## Exercise description
From the records below, extract all the text exactly and leave the images behind.

## Working data
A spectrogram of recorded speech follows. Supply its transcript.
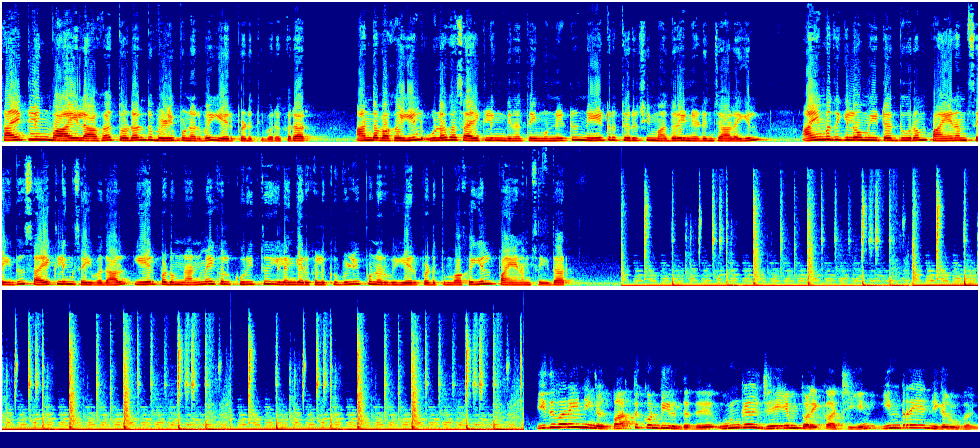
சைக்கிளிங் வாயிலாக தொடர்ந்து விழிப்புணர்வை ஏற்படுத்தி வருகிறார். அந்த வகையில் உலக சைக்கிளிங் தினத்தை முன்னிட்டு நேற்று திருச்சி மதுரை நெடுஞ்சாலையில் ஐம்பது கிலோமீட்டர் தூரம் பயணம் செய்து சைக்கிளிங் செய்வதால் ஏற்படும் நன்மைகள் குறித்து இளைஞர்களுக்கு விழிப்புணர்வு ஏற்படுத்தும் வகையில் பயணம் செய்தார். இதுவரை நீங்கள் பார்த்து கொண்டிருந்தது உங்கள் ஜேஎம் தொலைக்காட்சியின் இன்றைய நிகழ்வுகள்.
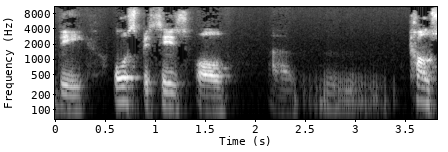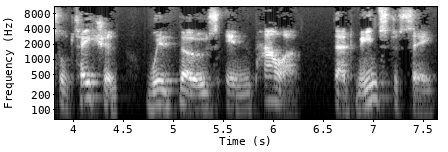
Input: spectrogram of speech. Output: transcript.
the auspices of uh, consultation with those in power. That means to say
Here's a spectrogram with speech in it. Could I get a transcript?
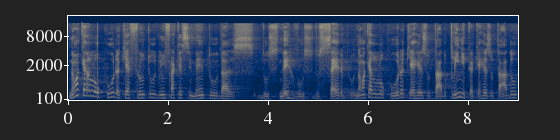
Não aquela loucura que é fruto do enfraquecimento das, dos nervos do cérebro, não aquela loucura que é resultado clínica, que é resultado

## Solution below
A spectrogram of recorded speech follows. Supply its transcript.
சைக்கிளிங் வாயிலாக தொடர்ந்து விழிப்புணர்வை ஏற்படுத்தி வருகிறார். அந்த வகையில் உலக சைக்கிளிங் தினத்தை முன்னிட்டு நேற்று திருச்சி மதுரை நெடுஞ்சாலையில் ஐம்பது கிலோமீட்டர் தூரம் பயணம் செய்து சைக்கிளிங் செய்வதால் ஏற்படும் நன்மைகள் குறித்து இளைஞர்களுக்கு விழிப்புணர்வு ஏற்படுத்தும் வகையில் பயணம் செய்தார். இதுவரை நீங்கள் பார்த்து கொண்டிருந்தது உங்கள் ஜேஎம் தொலைக்காட்சியின் இன்றைய நிகழ்வுகள்.
Input: spectrogram of speech. Output: transcript.
the auspices of uh, consultation with those in power. That means to say
Here's a spectrogram with speech in it. Could I get a transcript?
Não aquela loucura que é fruto do enfraquecimento das, dos nervos do cérebro, não aquela loucura que é resultado clínica, que é resultado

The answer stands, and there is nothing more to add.